Asset Allocation Strategies: Balancing Risk and Return in Your Portfolio


Asset Allocation Strategies: Balancing Risk and Return in Your Portfolio


When it comes to building a robust investment portfolio, one of the most critical factors to consider is asset allocation.

Simply put, asset allocation refers to the strategic distribution of investments across various asset classes such as stocks, bonds, and cash equivalents.

The primary goal of asset allocation is to achieve a balance between risk and return that aligns with an investor’s financial goals, time horizon, and risk tolerance.

Why Asset Allocation Matters

Asset allocation plays a crucial role in determining the overall performance and stability of a portfolio. By diversifying investments across different asset classes, investors can reduce the impact of market volatility and mitigate the risk of significant losses. Additionally, asset allocation allows investors to capitalize on the potential returns offered by different asset classes while minimizing exposure to any single asset or sector.

Balancing Risk and Return

One of the key principles of asset allocation is finding the right balance between risk and return. Generally, assets with higher potential returns also tend to carry higher levels of risk. For example, stocks have historically delivered higher returns than bonds over the long term, but they also come with greater volatility and downside risk.

On the other hand, bonds and cash equivalents are often considered safer investments with lower volatility but offer lower potential returns compared to stocks. By diversifying across asset classes with varying risk-return profiles, investors can create a well-rounded portfolio that aims to generate consistent returns while managing risk effectively.

Strategic Asset Allocation vs. Tactical Asset Allocation

There are two main approaches to asset allocation: strategic and tactical.

Strategic asset allocation involves establishing a long-term investment plan based on an investor’s financial goals, risk tolerance, and time horizon. This approach typically involves setting target allocations for each asset class and periodically rebalancing the portfolio to maintain those targets.

Tactical asset allocation, on the other hand, involves making short-term adjustments to the portfolio based on market conditions or economic outlook. While strategic asset allocation forms the foundation of the investment strategy, tactical asset allocation allows investors to take advantage of short-term opportunities or mitigate potential risks.

Factors to Consider in Asset Allocation

Several factors should be taken into account when developing an asset allocation strategy:

  1. Investment Goals: Consider your financial objectives, such as retirement savings, education funding, or wealth accumulation.
  2. Risk Tolerance: Assess your willingness and ability to tolerate fluctuations in the value of your investments.
  3. Time Horizon: Determine the length of time you have to invest and when you’ll need access to your funds.
  4. Market Conditions: Stay informed about current market trends, economic indicators, and geopolitical events that may impact investment performance.

Building a Diversified Portfolio

Diversification is a fundamental principle of asset allocation and involves spreading investments across different asset classes, industries, and geographical regions.

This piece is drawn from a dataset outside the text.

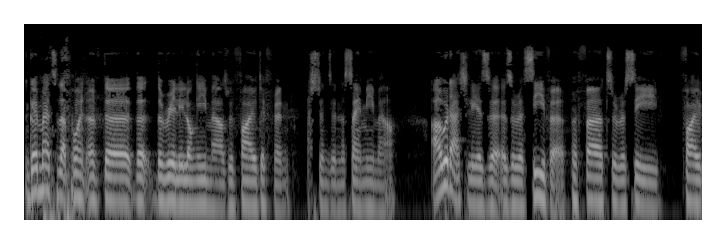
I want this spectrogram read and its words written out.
And going back to that point of the, the, the really long emails with five different questions in the same email, I would actually, as a, as a receiver, prefer to receive five,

A diversified portfolio can help reduce the overall risk of the portfolio and minimize the impact of any single investment’s underperformance.

Some common asset classes to consider for diversification include:

  • Stocks: Equities represent ownership in publicly traded companies and offer the potential for capital appreciation and dividend income.
  • Bonds: Fixed-income securities issued by governments, municipalities, or corporations provide regular interest payments and return of principal at maturity.
  • Cash Equivalents: Highly liquid and low-risk investments such as money market funds or Treasury bills offer stability and capital preservation.
  • Alternative Investments: Real estate, commodities, and hedge funds may provide diversification benefits and non-correlated returns compared to traditional asset classes.

Monitoring and Rebalancing

Once you’ve established an asset allocation strategy, it’s essential to regularly monitor your portfolio’s performance and rebalance as needed. Rebalancing involves adjusting the allocation of assets back to their target percentages to maintain the desired risk-return profile.

Market fluctuations and changes in asset prices can cause your portfolio’s allocation to drift over time. By rebalancing periodically, you can ensure that your investments remain aligned with your long-term financial objectives and risk tolerance.

In conclusion, asset allocation is a critical component of successful investing that involves strategically diversifying investments across various asset classes to balance risk and return. By understanding your investment goals, risk tolerance, and time horizon, you can develop an asset allocation strategy that aims to optimize portfolio performance while minimizing potential losses.

Remember to regularly review and adjust your asset allocation as needed to reflect changes in your financial situation or market conditions. By staying disciplined and adhering to your investment plan, you can build a resilient portfolio that stands the test of time.